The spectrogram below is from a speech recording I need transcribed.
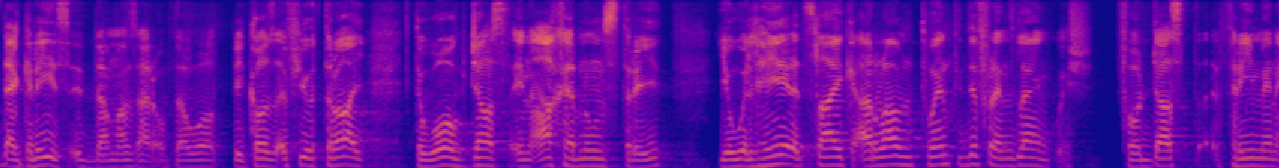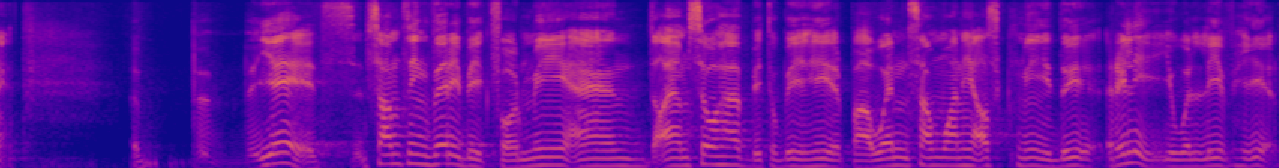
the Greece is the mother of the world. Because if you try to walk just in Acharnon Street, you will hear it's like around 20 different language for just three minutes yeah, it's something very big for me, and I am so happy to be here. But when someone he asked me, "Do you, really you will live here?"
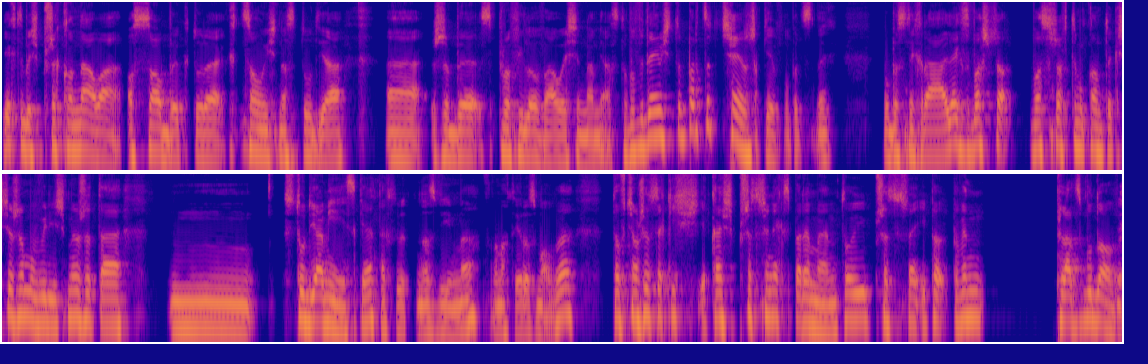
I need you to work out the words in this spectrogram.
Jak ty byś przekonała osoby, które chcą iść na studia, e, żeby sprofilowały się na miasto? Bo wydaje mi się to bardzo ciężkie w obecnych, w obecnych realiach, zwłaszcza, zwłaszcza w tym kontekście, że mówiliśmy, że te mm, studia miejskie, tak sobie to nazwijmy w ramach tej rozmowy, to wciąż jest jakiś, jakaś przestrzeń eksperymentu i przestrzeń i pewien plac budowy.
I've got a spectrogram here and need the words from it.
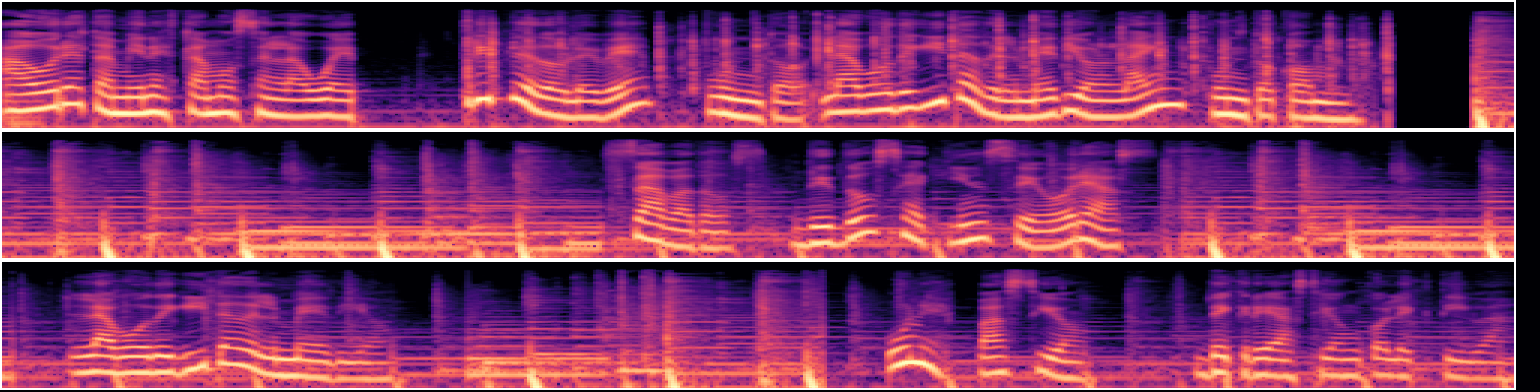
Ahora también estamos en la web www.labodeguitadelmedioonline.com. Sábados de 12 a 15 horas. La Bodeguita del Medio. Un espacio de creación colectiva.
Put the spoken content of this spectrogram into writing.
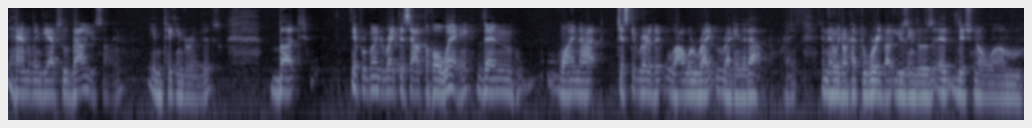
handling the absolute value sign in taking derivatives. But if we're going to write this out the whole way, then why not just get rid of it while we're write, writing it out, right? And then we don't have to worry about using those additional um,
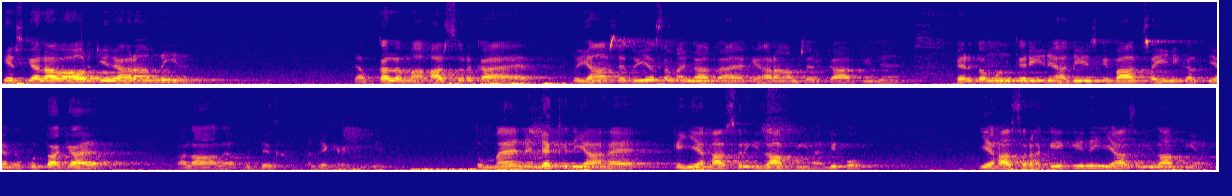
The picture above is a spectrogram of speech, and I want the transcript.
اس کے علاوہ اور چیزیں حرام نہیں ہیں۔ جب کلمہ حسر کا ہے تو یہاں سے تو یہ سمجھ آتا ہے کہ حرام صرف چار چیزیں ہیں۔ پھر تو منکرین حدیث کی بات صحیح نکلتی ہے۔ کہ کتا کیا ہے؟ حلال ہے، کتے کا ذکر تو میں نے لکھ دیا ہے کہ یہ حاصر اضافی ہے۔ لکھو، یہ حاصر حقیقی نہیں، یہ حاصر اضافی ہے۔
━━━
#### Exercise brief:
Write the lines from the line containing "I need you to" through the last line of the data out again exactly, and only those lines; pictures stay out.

#### Result below:
I need you to work out the words in this spectrogram.
Jak ty byś przekonała osoby, które chcą iść na studia, e, żeby sprofilowały się na miasto? Bo wydaje mi się to bardzo ciężkie w obecnych, w obecnych realiach, zwłaszcza, zwłaszcza w tym kontekście, że mówiliśmy, że te mm, studia miejskie, tak sobie to nazwijmy w ramach tej rozmowy, to wciąż jest jakiś, jakaś przestrzeń eksperymentu i przestrzeń i pewien plac budowy.
I've got a spectrogram here and need the words from it.
Ahora también estamos en la web www.labodeguitadelmedioonline.com. Sábados de 12 a 15 horas. La Bodeguita del Medio. Un espacio de creación colectiva.
Put the spoken content of this spectrogram into writing.
handling the absolute value sign in taking derivatives. But if we're going to write this out the whole way, then why not just get rid of it while we're write, writing it out, right? And then we don't have to worry about using those additional um,
The picture above is a spectrogram of speech, and I want the transcript.
اس کے علاوہ اور چیزیں حرام نہیں ہیں۔ جب کلمہ حسر کا ہے تو یہاں سے تو یہ سمجھ آتا ہے کہ حرام صرف چار چیزیں ہیں۔ پھر تو منکرین حدیث کی بات صحیح نکلتی ہے۔ کہ کتا کیا ہے؟ حلال ہے، کتے کا ذکر تو میں نے لکھ دیا ہے کہ یہ حاصر اضافی ہے۔ لکھو، یہ حاصر حقیقی نہیں، یہ حاصر اضافی ہے۔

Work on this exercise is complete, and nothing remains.